Event sponsorship is becoming ever more experiential. Your sponsorship packages should reflect that. Try and leave some room in your scheduled events for sponsored opportunities such as workshops, product demonstrations or speaking engagements. The key is to give your potential sponsors a wide range of opportunities and channels to communicate with your attendees through different ways and means.
6. What extra incentives can you offer your sponsor?
As well as outlining your own marketing strategy for the event in your initial pitch, think about what ‘extras’ you can also offer sponsors. You could include partners’ logos on your event website, brand mentions in all media releases and PR activity, or mentions on your social media channels. Another thing to mention is if you expect press to be in attendance which could lead to additional, free exposure for the potential sponsor.
As previously mentioned, the mounting costs can be a deterrent to some sponsors. Can you help with some of those costs? Do you have additional bulk-purchased accommodation that the sponsors could use? Could you offer discounted printing costs? You’re looking to form a partnership with your sponsors, something that lasts beyond the event, and giving something back – no matter how small – will always be appreciated.
Giving sponsors direct access to your customers through a mailshot or an attendee list can also be an extra bargaining chip. Access to this information can often open the door to a more sophisticated lead generation strategy.
7. Know who to contact
Sending an email to the CEO or Vice President of a company might seem like the obvious place to start, but in reality, they are hard-pressed with their time already and another email to them is like a raindrop in the ocean. Try and find out who handles the organisation’s marketing and communications and send them an email. Scour the company website or look on LinkedIn for a name to use. It’s always best to include a name (even if using a generic info@ or hello@ email address) as, even if your email doesn’t reach the right person at first, it will get forwarded on to the right person and has a stronger chance of being replied to, positively or negatively.
8. Return on investment: help sponsors estimate their potential lead value
Finally, and perhaps most importantly, sponsorship is a numbers game. You can help your sponsors along by including the following in your initial proposal.
- How many people you expect to attend – and how many people have attended in previous years (if applicable)
- How many attendees are specifically relevant to the sponsor – i.e. how many are likely to convert into genuine customers
- The average conversion rate for previous sponsors in the same industry
- The total cost plus VAT
Sponsors might really love the idea of your event but regardless of its aesthetic appeal, the value of the deal needs to stack up in order for them to invest.
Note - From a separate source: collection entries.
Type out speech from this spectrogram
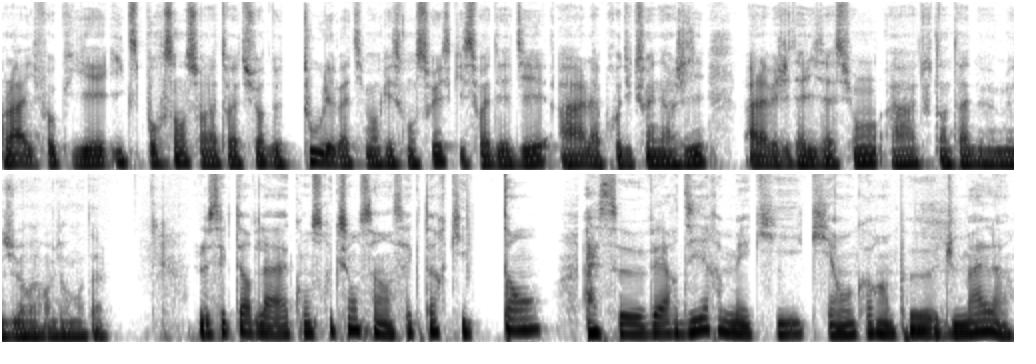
voilà, il faut qu'il y ait X% sur la toiture de tous les bâtiments qui se construisent qui soient dédiés à la production d'énergie, à la végétalisation, à tout un tas de mesures environnementales. Le secteur de la construction, c'est un secteur qui tend à se verdir, mais qui, qui a encore un peu du mal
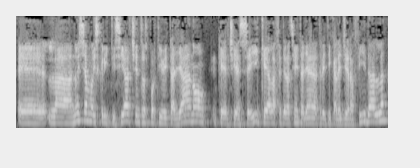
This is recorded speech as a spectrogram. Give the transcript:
Eh, la, noi siamo iscritti sia al Centro Sportivo Italiano che al CSI che alla Federazione Italiana di Atletica Leggera FIDAL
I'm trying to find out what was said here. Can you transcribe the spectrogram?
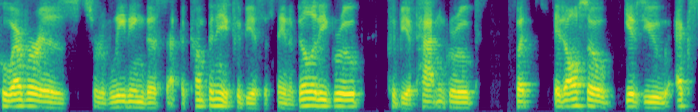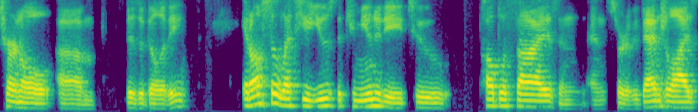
whoever is sort of leading this at the company. It could be a sustainability group, could be a patent group, but it also gives you external um, visibility. It also lets you use the community to publicize and, and sort of evangelize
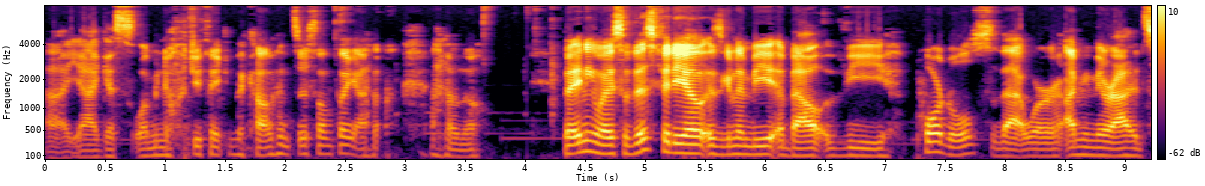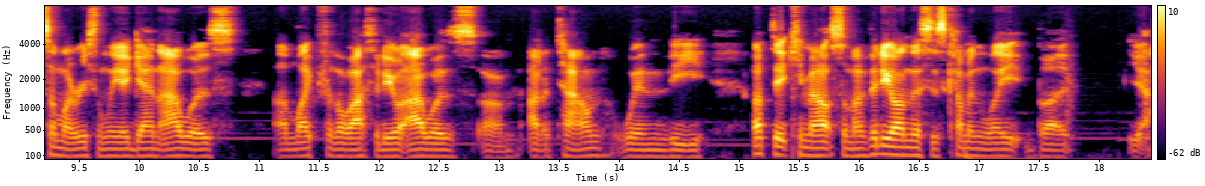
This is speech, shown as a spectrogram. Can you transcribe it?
uh, yeah, I guess let me know what you think in the comments or something, I don't, I don't know. But anyway, so this video is going to be about the portals that were, I mean they were added somewhat recently, again I was, um, like for the last video, I was um, out of town when the update came out, so my video on this is coming late, but yeah.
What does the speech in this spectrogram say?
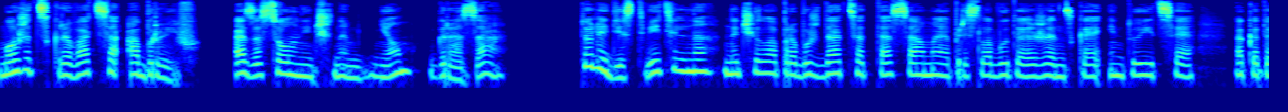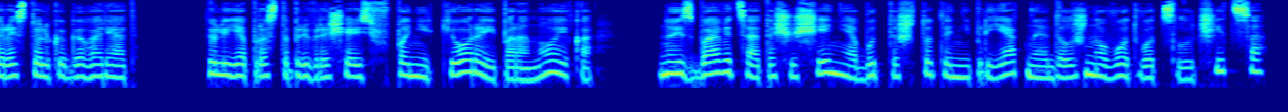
может скрываться обрыв, а за солнечным днем гроза. То ли действительно начала пробуждаться та самая пресловутая женская интуиция, о которой столько говорят, то ли я просто превращаюсь в паникера и параноика, но избавиться от ощущения, будто что-то неприятное должно вот-вот случиться,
If they can’t convert attendees into customers, the money they commit has no real ROI. If you can’t convince sponsors that there is a very real possibility of converting attendees into genuine customers then you are going to struggle to attract sponsors. Keep this in mind throughout the entire pitching process.